A mushroom picker from the Czech Republic found a very unusual mushroom. He photographed the fruiting bodies and sent the snaps to a mycologist with a request to determine the species. To his surprise, he received the answer that the fungus is most likely an extremely rare species of Clavaria zollingeri.

Rare Fungi Found in Czechia

While Michal Karlik from northern Bohemia made his way through the thickets, he came across a mushroom he had never seen before. He took photos of purple fruiting bodies and sent them to the acclaimed mycologist and curator of the mycology fund at the Museum of Eastern Bohemia, Tereza Tejklova.

Photo by Michal Karlik

“I’ve never seen purple Ramariopsis before,” the mushroom picker describes the unique find in layman’s terms. The Clavaria resemble Ramariopsis, but in comparison, the Clavaria are more robust and resemble sea corals. In the case of Clavaria zollingeri, the fruiting bodies grow in clumps in shades from pink-purple to amethyst.

Mycologist’s Identification Confirmed

The enthusiastic mycologist asked for a location so that she could send her colleague Lucie Zibarova for sampling, mapping the area, and 100% determination of the fruiting body. The very next day after the discovery, i.e., on August 11, Zibarova arrived at the place.

Photo by Michal Karlik

The identification of the fungus has been confirmed, in fact, it is an extremely rare Clavaria zollingeri. Tests under a microscope are not necessary. “The only similar species is the Ramariopsis pulchella, and it certainly isn’t due to its size,” Tejklova said.

Will the Rare Mushroom Survive?

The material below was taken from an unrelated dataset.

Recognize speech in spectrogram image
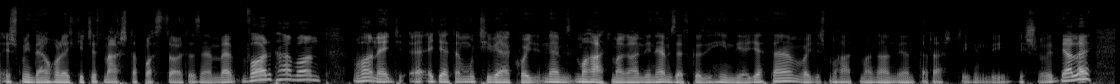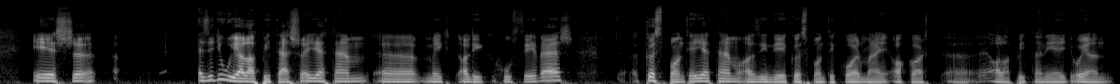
és mindenhol egy kicsit más tapasztalt az ember. Vardhában van egy egyetem, úgy hívják, hogy nem, Mahatma Gandhi Nemzetközi Hindi Egyetem, vagyis Mahatma Gandhi Antarasti Hindi Visvövidyalaj, és ez egy új alapítású egyetem, még alig 20 éves, központi egyetem, az indiai központi kormány akart alapítani egy olyan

“Occurrence in the Czech Republic is very fragmented, they are both preserved meadows in the border area, but also maintained castle parks and gardens,” added Tejklova. It is more interesting that the fungus was found practically in the forest, or in an old, devastated orchard.

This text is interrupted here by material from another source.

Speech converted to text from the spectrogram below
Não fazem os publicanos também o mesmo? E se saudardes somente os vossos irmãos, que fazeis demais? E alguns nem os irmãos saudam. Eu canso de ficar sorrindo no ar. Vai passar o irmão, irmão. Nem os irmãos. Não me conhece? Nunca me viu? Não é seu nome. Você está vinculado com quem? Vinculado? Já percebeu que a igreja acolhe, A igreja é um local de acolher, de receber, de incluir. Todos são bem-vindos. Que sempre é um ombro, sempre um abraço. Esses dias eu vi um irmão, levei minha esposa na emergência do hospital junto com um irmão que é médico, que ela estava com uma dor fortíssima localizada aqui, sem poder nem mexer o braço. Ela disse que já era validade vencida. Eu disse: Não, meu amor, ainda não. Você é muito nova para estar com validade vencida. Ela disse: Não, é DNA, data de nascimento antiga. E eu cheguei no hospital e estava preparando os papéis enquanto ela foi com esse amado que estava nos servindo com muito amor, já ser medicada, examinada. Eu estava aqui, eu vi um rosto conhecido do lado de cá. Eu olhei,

Photo by Michal Karlik

“I don’t think the mushroom has a future here,” Zíbarová told us her opinion. “The area would have to be mowed to maintain suitable conditions for the growth of the rare fungus.” These organisms prefer moist mossy meadows.

Clavaria zollingeri is classified worldwide as a vulnerable species. Across Central and Northern Europe, it is on the Red List of Threatened Species in eight countries, including Germany, Austria, France, and Sweden.

Author: Terri Morrison
Featured photo: CC BY-SA 3.0, https://commons.wikimedia.org/w/index.php?curid=10728058